What this task involves. A verbatim copy of the records is required, with all pictures left out.

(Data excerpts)
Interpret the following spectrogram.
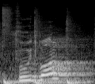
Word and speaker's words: fútbol: Spanish-speaking countries, this is actually referred to as futbol, and it's spelled like this.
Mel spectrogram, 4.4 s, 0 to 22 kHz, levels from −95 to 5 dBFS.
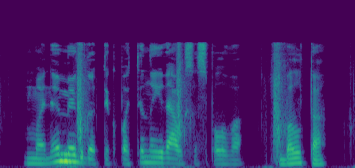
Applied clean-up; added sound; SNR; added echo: none; Rattle; 17 dB; none.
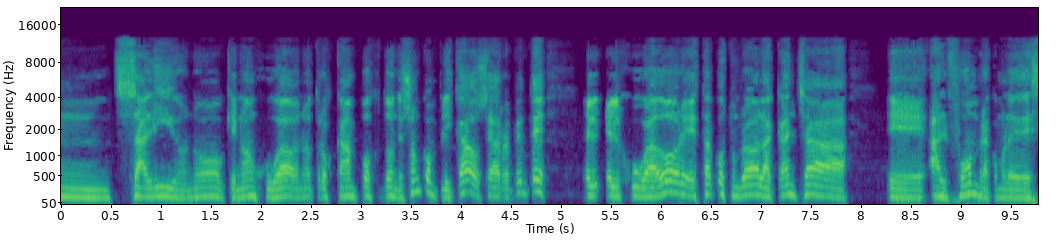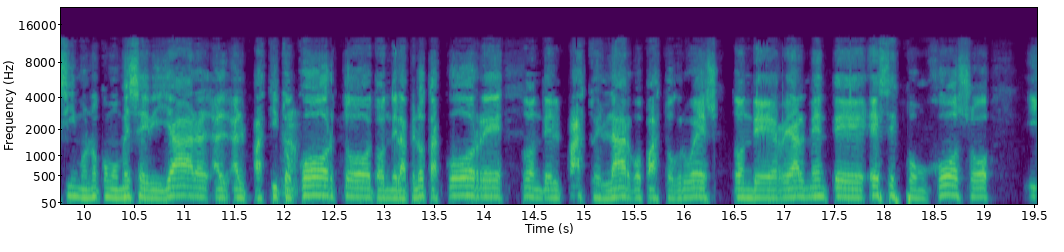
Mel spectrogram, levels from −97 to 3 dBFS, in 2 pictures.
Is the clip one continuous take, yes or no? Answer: no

Solved exercise.
Interpret the following spectrogram.
Word and speaker's words: fútbol: Spanish-speaking countries, this is actually referred to as futbol, and it's spelled like this.
Mel spectrogram, 4.4 s, 0 to 22 kHz, levels from −95 to 5 dBFS.
Applied clean-up; added sound; SNR; added echo: none; Rattle; 17 dB; none.
Mel spectrogram, levels from −97 to 3 dBFS, in 2 pictures.
Is the clip one continuous take, yes or no? Answer: no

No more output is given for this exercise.